I know this is a crazy time to be getting baby chicks. We typically order our last batch of meat chicks end of September to butcher early December. This last of September I didn't have it in me to do one more thing. So I procrastinated. I thought maybe we could get away without raising anymore, hoped we could ration our frozen chicken. Once I did the math and considered the truly cold period of February and early March I decided we better raise a few more to put on the table. Our family likes to eat at least one chicken a week. I would hate to have to go two or three months without chicken, so here we are again.
The chicks were hatched out on Tuesday and arrived yesterday at 10pm. Philip went to the main Roanoke post office to pick them up. We set the "brooder" trough next to the fireplace, gave them food and water and now we watch them grow.

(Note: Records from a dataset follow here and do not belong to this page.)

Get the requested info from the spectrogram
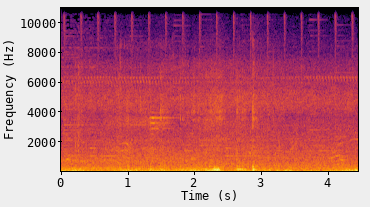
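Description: Wind buffeting the camera's microphone, an uneven low rumble. A faint ticking beat of background music runs under it.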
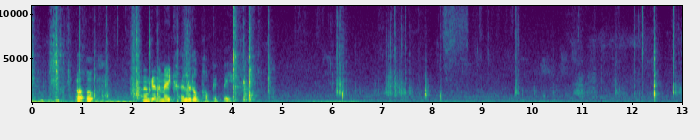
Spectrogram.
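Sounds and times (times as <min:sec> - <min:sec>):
paper rustling: 0:07.0 - 0:09.2.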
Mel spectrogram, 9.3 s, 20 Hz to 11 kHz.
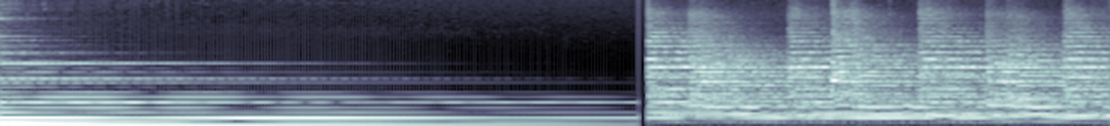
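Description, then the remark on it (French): A single deep church bell strike rings out and slowly decays, then a denser peal of several bells bursts in abruptly, clanging continuously and loudly with no voices present; bells ringing at 11 a.m. on 11 November 2018 in France, as they rang on 11 November 1918. “Il est 11 h Les cloches sonnent à l'imbre.”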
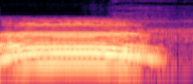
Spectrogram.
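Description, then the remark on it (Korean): A person imitates a cow with one long, steady, nasal moo that holds for about two seconds before trailing off into breathy noise. It is loud, with no other sounds. “소 울음소리 먼저 할까요?”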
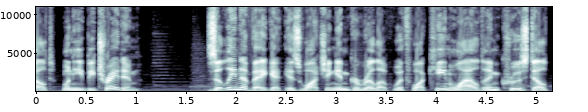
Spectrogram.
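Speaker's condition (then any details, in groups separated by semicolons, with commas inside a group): No condition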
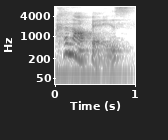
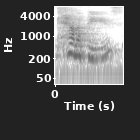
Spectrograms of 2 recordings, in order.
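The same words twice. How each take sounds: First: The word is said not like canopy. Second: The word is said to sound like canopy. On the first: The speaker calls it wrong. "not canapes" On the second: The speaker calls it right. "I think that's how you pronounce it"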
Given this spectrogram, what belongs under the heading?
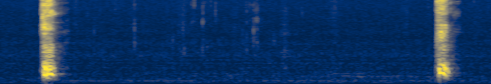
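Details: Two short, sharp single coughs about five seconds apart from a cat in a quiet room; owner describes a strange cough and suspects the cat is in pain.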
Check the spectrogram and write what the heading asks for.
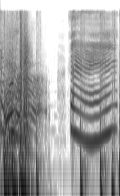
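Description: Lively background music that fades out about a second in, then a cartoon character's long crying wail whose pitch sags and rises again.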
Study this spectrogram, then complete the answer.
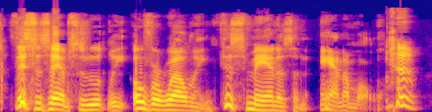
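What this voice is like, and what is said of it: Imitates another person's voice. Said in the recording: “my David Crook impersonation?”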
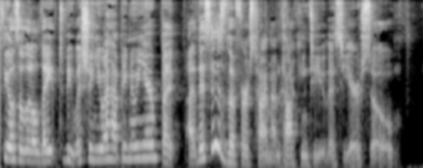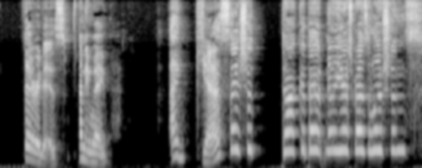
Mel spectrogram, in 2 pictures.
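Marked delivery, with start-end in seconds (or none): 7.9-11.3 unsure voice climbing very high in pitch. Introducing the next subject, voice rising higher, unsure. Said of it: "she says as her voice gets higher".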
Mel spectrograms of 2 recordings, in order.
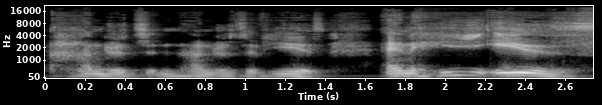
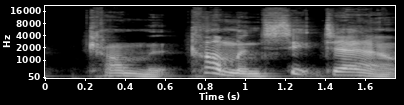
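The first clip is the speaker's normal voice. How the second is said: put-on inviting, beckoning voice with faintly familiar English accent; 3 semitones higher, 3 dB quieter than usual. Voicing a robed figure who beckons the characters in: Simon Cowell voice with English accent. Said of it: "He's got an English accent".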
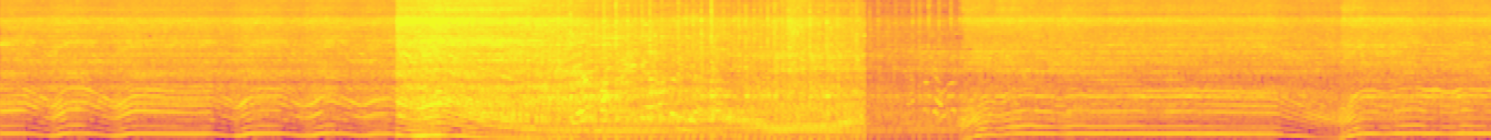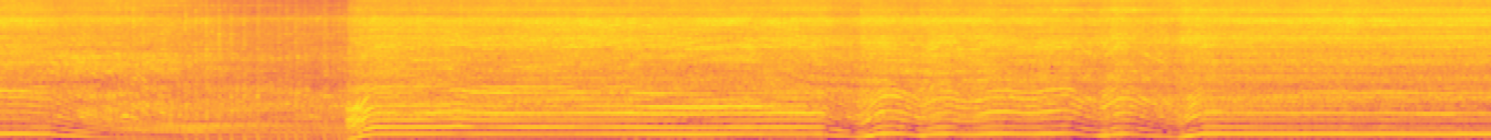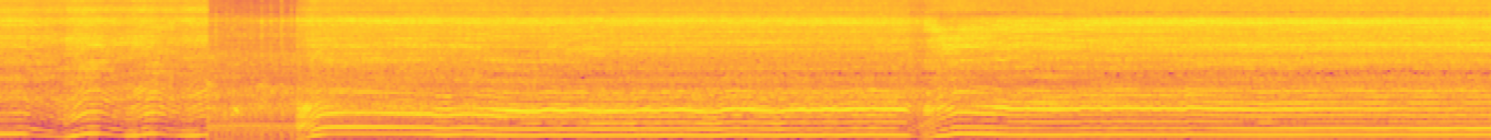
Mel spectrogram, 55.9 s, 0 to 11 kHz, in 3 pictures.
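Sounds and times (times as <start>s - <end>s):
chainsaw cutting wood: 0.0s - 55.9s.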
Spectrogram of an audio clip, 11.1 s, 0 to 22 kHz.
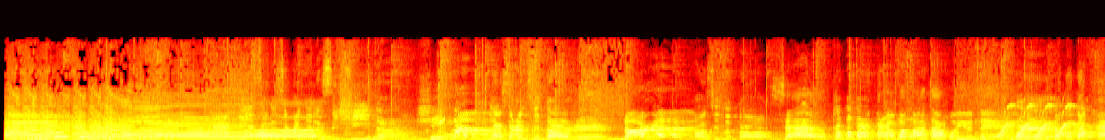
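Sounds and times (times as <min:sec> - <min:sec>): people whooping and cheering: 0:00.0 - 0:03.3, 0:10.0 - 0:11.0.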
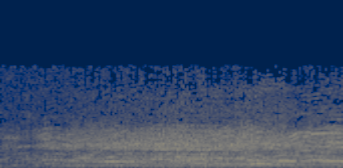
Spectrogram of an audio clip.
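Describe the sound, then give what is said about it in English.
A live audience yells and cheers together, a dense roar of many voices that swells after a brief start and stays loud and sustained throughout, with no single voice standing out. “Well, I can't hear when you're all yelling at me.”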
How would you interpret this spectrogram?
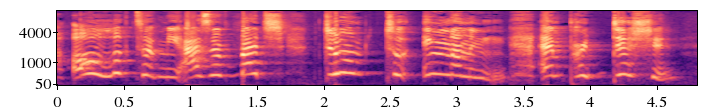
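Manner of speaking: high, loud, tearful pleading that breaks into sobs; a condemned girl crying out her despair, voice cracking; weeping. A narrator's reading. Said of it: "She paused, weeping".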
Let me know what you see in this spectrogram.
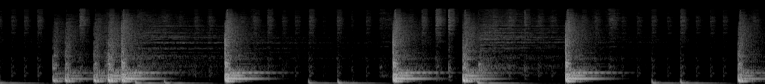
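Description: From start to finish the music sounds dull and airless at the top, with nothing at all above about 14.1 kHz and the artefacts of an earlier encoding still present. The likely cause is low-bitrate audio saved at a high bitrate: those artefacts and the cut-off fit an earlier pass through a low-bitrate codec such as Vorbis at around 36 kbit/s, and re-encoding it as MP3 at a generous rate like 256 kbit/s cannot bring back what that first pass discarded.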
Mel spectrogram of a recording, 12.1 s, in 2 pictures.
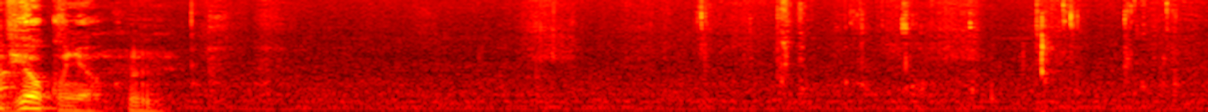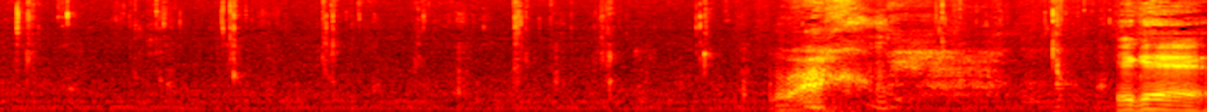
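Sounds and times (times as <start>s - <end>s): steady low hum: 0.0s - 12.0s
man chewing: 2.6s - 11.7s
wet mouth clicks and smacks: 3.4s - 9.7s, 10.7s - 11.6s.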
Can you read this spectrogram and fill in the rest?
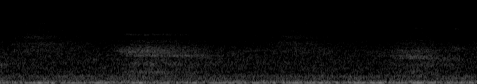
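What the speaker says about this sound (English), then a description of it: "this is a belly breath" A slow, deep diaphragmatic belly breath, a soft airy inhale and exhale close to the microphone, faint and steady with no talking.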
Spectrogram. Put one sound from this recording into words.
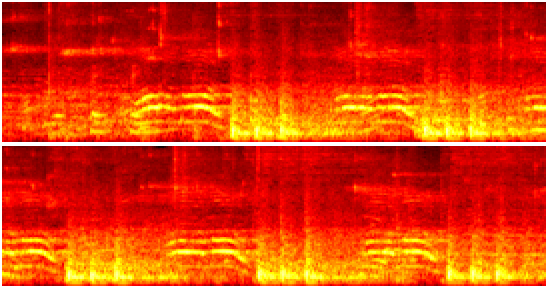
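A crowd chants rhythmically in an echoing hall.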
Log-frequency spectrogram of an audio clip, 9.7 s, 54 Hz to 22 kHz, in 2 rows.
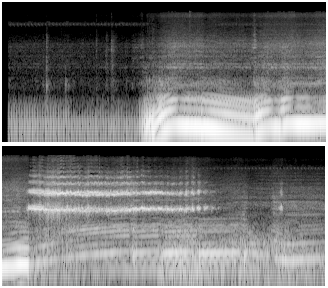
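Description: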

Our plan is to cover a large cage by the milking parlor with heavy duty plastic. We intend to convert the large space into a sort of a green house. If we seed the ground with rye and other cold weather grass seed it should be up and green by the time the chicks are ready to go out. Of course we realize that this is an untested plan and time will tell if it works or not. Will keep you posted. In the meantime, we are feeding the little fellows a mixture of non-GMO grains blended together with some bits of fresh trout trimmings and a little goat milk. We are trying to boost the protein content in their food with fresh ingredients we have on hand. Most high protein poultry food has dried fish meal. We thought it would be interesting to see if there is any difference in the chickens raised on the fresh fish. Hopefully the wind will die down tomorrow and the guys can get the greenhouse finished.
I only baked 6 loaves of bread today. Just enough to barter for some of Jimbo's fresh trout fillets. We had some for supper tonight, fried up in a pan with a little butter. We had some pan-fried potatoes on the side. Yum. Patrick informed me that next year we must plant at least as many potatoes as we did this year, or even more. He has become the master hashbrown maker with all those potatoes. Good thing we get a lot of exercise, eating all those potatoes! I could have gone to the garden to pick enough lettuce to make a salad, but decided to do that tomorrow. We have eaten so many greens this week, thanks to different gifts from different friends of chard, bok choy, collards cabbage and kale. I love them all. Quite pleased that Patrick and Maggie and Rose planted lettuce this fall. We should be enjoying if for a bit.
Kids and parents are tired here on the farm. I think we will all go to our separate corners and read. Philip and Rose just came in from hunting coyotes. Hopefully they scared off the wiley critters and we will get some peace this evening.
By the way, now that I am no longer milking at night I am missing out on night sky, the moon phases, the stars and the breezy night sounds. It is hard to make myself go outside if I don't have to.